● **Task**
In the entries below, find the line with "Check the marked" and the line with "Judge each description". Repeat exactly everything between them, those two lines included, but not the pictures.

"""

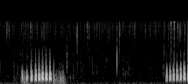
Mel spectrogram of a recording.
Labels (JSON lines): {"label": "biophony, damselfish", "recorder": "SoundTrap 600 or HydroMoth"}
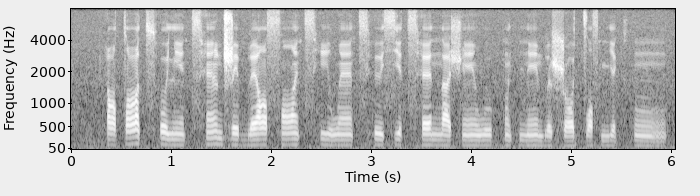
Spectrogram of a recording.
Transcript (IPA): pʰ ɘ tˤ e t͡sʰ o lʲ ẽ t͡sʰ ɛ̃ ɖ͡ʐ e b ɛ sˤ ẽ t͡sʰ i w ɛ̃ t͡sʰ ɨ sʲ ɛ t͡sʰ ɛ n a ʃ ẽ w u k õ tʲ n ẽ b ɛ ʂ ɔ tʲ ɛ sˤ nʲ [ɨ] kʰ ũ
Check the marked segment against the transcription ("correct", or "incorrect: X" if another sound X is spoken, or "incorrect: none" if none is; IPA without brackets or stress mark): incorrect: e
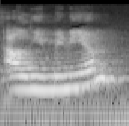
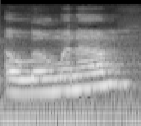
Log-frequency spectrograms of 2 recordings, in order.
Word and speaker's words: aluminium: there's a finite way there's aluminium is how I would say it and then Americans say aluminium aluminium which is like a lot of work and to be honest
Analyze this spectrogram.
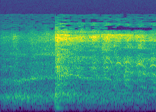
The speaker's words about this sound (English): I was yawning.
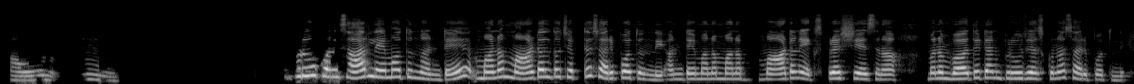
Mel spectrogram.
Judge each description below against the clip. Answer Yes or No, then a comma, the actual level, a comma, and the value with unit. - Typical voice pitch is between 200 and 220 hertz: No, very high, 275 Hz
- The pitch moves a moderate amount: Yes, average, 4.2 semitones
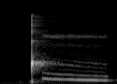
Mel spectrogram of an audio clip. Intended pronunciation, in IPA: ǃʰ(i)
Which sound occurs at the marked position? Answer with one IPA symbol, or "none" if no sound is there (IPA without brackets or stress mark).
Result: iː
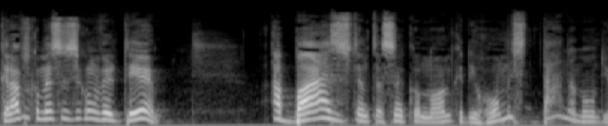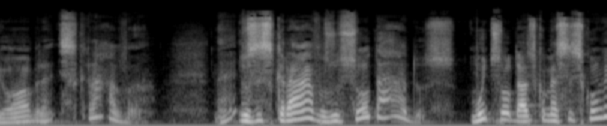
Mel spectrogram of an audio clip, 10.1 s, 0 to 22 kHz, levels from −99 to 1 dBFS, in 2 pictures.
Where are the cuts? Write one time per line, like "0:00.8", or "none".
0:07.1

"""

● **Output below**
Check the marked segment against the transcription ("correct", or "incorrect: X" if another sound X is spoken, or "incorrect: none" if none is; IPA without brackets or stress mark): incorrect: e
Log-frequency spectrograms of 2 recordings, in order.
Word and speaker's words: aluminium: there's a finite way there's aluminium is how I would say it and then Americans say aluminium aluminium which is like a lot of work and to be honest
Analyze this spectrogram.
The speaker's words about this sound (English): I was yawning.
Mel spectrogram.
Judge each description below against the clip. Answer Yes or No, then a comma, the actual level, a comma, and the value with unit. - Typical voice pitch is between 200 and 220 hertz: No, very high, 275 Hz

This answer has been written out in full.